**WORK TASK**
Write out the lines below once more, exactly as they appear. Do not include pictures.

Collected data
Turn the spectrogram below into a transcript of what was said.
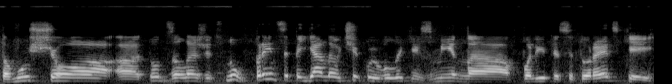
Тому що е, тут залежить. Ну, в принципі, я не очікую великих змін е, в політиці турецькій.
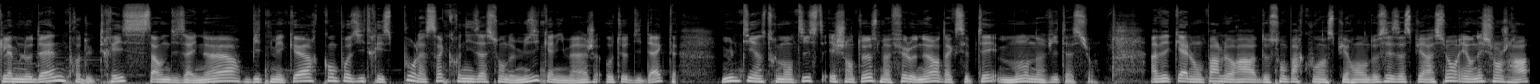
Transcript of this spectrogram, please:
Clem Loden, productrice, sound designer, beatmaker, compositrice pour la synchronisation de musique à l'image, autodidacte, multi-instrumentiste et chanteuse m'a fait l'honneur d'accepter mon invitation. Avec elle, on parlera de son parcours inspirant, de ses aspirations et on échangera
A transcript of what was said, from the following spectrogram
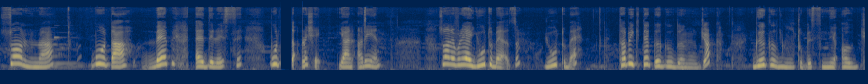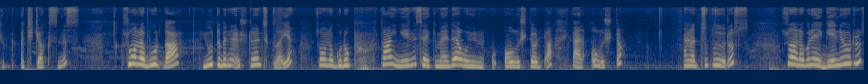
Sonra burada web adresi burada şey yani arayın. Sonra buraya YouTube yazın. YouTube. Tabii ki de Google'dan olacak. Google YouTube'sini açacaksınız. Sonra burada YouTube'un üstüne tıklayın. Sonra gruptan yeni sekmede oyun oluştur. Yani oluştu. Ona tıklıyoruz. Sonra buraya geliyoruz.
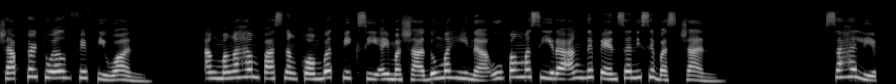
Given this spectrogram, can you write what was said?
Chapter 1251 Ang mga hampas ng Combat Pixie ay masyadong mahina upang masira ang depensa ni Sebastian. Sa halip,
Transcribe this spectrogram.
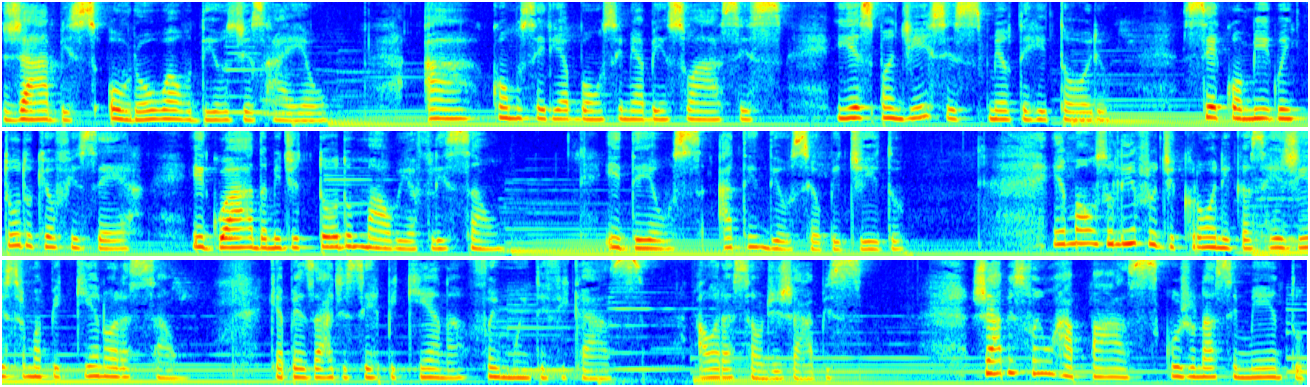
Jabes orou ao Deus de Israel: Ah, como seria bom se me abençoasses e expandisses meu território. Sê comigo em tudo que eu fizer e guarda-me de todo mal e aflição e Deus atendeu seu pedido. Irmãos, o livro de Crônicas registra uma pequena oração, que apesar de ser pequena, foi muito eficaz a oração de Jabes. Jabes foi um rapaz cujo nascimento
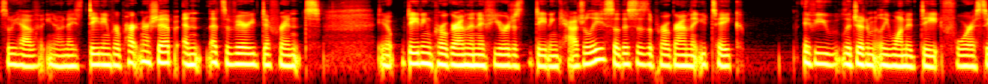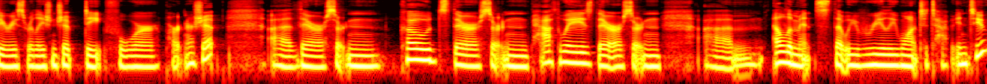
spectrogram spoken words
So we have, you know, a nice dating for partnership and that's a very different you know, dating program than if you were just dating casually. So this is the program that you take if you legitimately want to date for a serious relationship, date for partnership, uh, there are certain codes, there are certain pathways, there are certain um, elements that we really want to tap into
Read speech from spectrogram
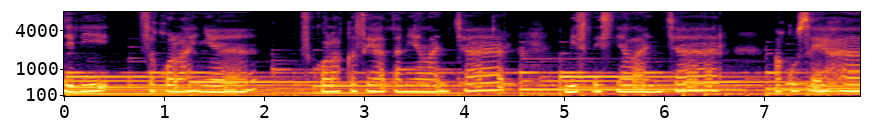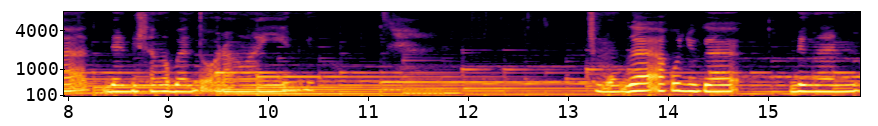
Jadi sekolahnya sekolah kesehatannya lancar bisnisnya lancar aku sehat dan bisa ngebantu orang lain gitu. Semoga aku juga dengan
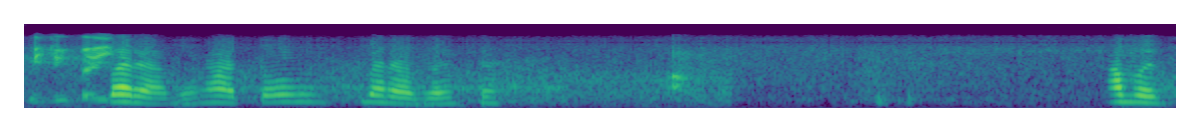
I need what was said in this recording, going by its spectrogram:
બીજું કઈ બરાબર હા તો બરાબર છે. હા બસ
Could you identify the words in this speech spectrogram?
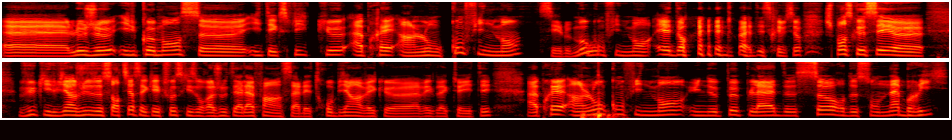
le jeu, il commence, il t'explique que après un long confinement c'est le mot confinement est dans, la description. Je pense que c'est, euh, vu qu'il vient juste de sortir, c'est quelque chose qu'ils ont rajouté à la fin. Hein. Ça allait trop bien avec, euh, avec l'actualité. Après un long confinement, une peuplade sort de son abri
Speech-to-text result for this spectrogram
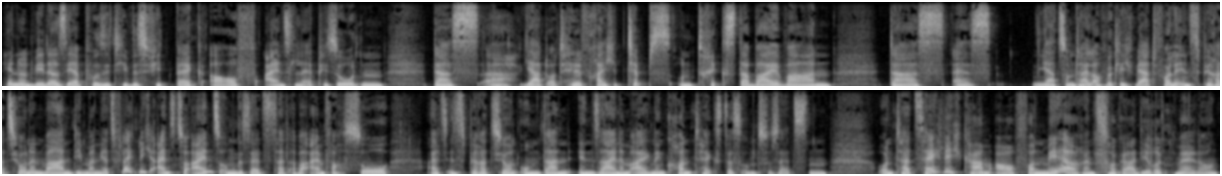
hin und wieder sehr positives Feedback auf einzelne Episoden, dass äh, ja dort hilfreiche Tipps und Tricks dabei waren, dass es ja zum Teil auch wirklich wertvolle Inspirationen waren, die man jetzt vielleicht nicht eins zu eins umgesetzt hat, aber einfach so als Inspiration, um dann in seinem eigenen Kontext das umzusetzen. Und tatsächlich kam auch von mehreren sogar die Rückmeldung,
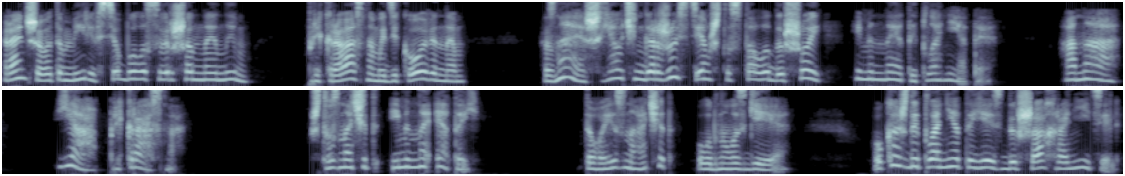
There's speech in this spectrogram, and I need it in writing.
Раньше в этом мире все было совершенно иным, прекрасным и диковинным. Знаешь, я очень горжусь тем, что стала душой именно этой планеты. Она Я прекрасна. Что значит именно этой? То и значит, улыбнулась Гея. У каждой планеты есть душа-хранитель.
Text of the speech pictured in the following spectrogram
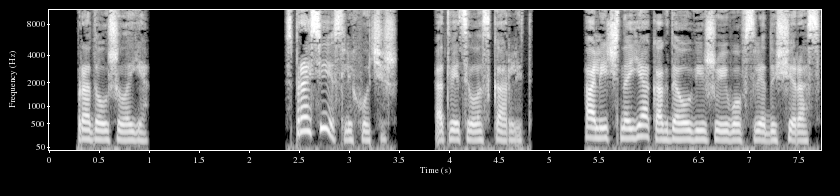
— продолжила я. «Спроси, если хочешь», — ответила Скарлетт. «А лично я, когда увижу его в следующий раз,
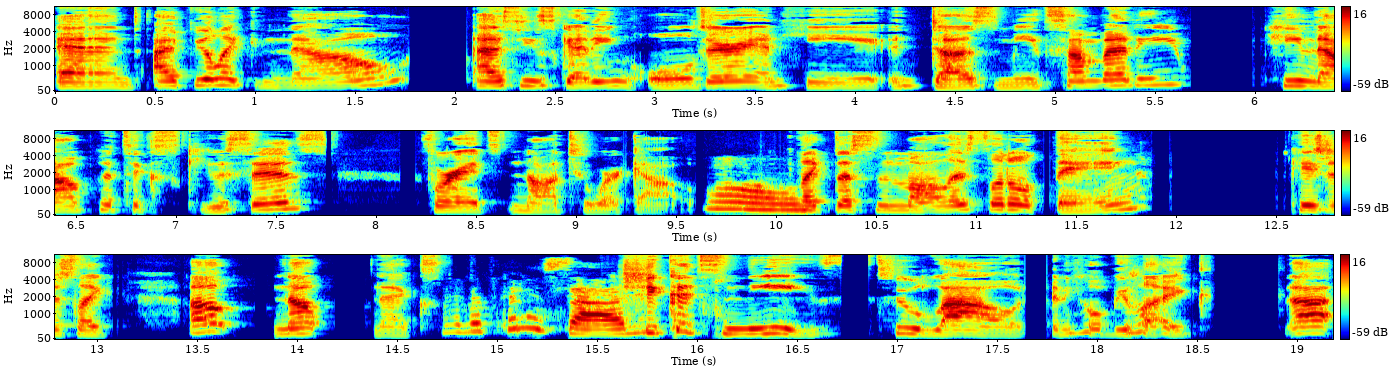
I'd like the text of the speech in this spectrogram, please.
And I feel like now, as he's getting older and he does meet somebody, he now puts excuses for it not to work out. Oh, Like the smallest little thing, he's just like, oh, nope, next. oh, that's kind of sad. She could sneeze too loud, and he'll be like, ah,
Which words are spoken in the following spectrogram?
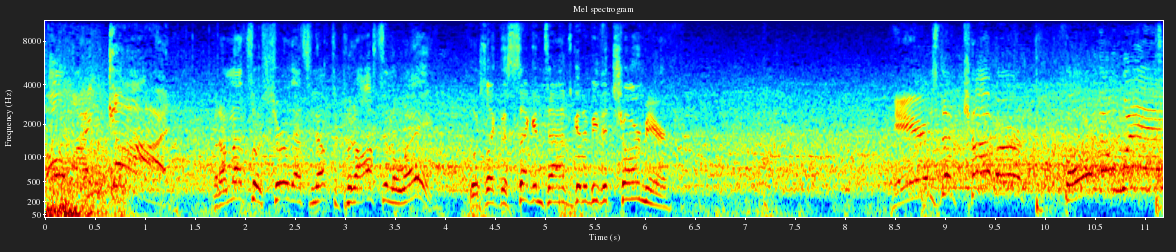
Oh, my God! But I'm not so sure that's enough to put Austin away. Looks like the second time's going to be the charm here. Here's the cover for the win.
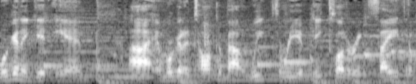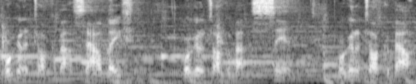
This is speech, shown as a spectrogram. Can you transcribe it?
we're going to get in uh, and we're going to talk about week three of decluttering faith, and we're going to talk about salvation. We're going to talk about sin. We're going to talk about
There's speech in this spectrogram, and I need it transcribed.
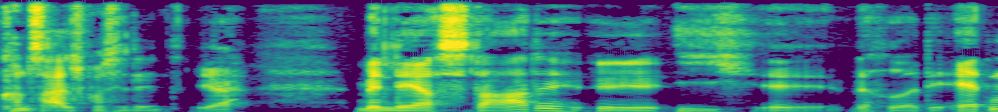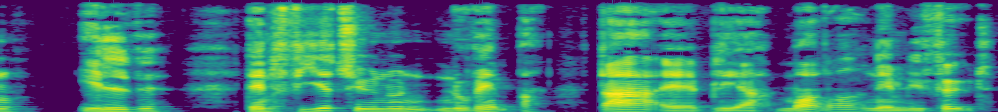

**TASK OUTPUT**
Turn the spectrogram below into a transcript of what was said.
Тому що е, тут залежить. Ну, в принципі, я не очікую великих змін е, в політиці турецькій.
Transcript of this spectrogram, please:
Clem Loden, productrice, sound designer, beatmaker, compositrice pour la synchronisation de musique à l'image, autodidacte, multi-instrumentiste et chanteuse m'a fait l'honneur d'accepter mon invitation. Avec elle, on parlera de son parcours inspirant, de ses aspirations et on échangera
A transcript of what was said, from the following spectrogram
Sonra burada web adresi burada şey yani arayın. Sonra buraya YouTube yazın. YouTube. Tabii ki de Google'dan olacak. Google YouTube'sini açacaksınız. Sonra burada YouTube'un üstüne tıklayın. Sonra gruptan yeni sekmede oyun oluştur. Yani oluştu. Ona tıklıyoruz. Sonra buraya geliyoruz.
Given this spectrogram, can you write what was said?
Chapter 1251 Ang mga hampas ng Combat Pixie ay masyadong mahina upang masira ang depensa ni Sebastian. Sa halip,
Transcribe this spectrogram.
Jabes orou ao Deus de Israel: Ah, como seria bom se me abençoasses e expandisses meu território. Sê comigo em tudo que eu fizer e guarda-me de todo mal e aflição e Deus atendeu seu pedido. Irmãos, o livro de Crônicas registra uma pequena oração, que apesar de ser pequena, foi muito eficaz a oração de Jabes. Jabes foi um rapaz cujo nascimento
spectrogram spoken words
So we have, you know, a nice dating for partnership and that's a very different you know, dating program than if you were just dating casually. So this is the program that you take if you legitimately want to date for a serious relationship, date for partnership, uh, there are certain codes, there are certain pathways, there are certain um, elements that we really want to tap into
Read speech from spectrogram
Jadi sekolahnya sekolah kesehatannya lancar bisnisnya lancar aku sehat dan bisa ngebantu orang lain gitu. Semoga aku juga dengan
I need what was said in this recording, going by its spectrogram:
બીજું કઈ બરાબર હા તો બરાબર છે. હા બસ
Could you identify the words in this speech spectrogram?
le jeu, il commence, il t'explique que après un long confinement c'est le mot confinement est dans, la description. Je pense que c'est, euh, vu qu'il vient juste de sortir, c'est quelque chose qu'ils ont rajouté à la fin. Hein. Ça allait trop bien avec, euh, avec l'actualité. Après un long confinement, une peuplade sort de son abri
Speech-to-text result for this spectrogram
hin und wieder sehr positives Feedback auf einzelne Episoden, dass äh, ja dort hilfreiche Tipps und Tricks dabei waren, dass es ja zum Teil auch wirklich wertvolle Inspirationen waren, die man jetzt vielleicht nicht eins zu eins umgesetzt hat, aber einfach so als Inspiration, um dann in seinem eigenen Kontext das umzusetzen. Und tatsächlich kam auch von mehreren sogar die Rückmeldung,
There's speech in this spectrogram, and I need it in writing.
Раньше в этом мире все было совершенно иным, прекрасным и диковинным. Знаешь, я очень горжусь тем, что стала душой именно этой планеты. Она Я прекрасна. Что значит именно этой? То и значит, улыбнулась Гея. У каждой планеты есть душа-хранитель.
Text of the speech pictured in the following spectrogram
— продолжила я. «Спроси, если хочешь», — ответила Скарлетт. «А лично я, когда увижу его в следующий раз,
I'd like the text of the speech in this spectrogram, please.
And I feel like now, as he's getting older and he does meet somebody, he now puts excuses for it not to work out. Oh, Like the smallest little thing, he's just like, oh, nope, next. oh, that's kind of sad. She could sneeze too loud, and he'll be like, ah,
Which words are spoken in the following spectrogram?
Oh, my God! But I'm not so sure that's enough to put Austin away. Looks like the second time's going to be the charm here. Here's the cover for the win.
This is speech, shown as a spectrogram. Can you transcribe it?
we're going to get in uh, and we're going to talk about week three of decluttering faith, and we're going to talk about salvation. We're going to talk about sin. We're going to talk about
There's speech in this spectrogram, and I need it transcribed.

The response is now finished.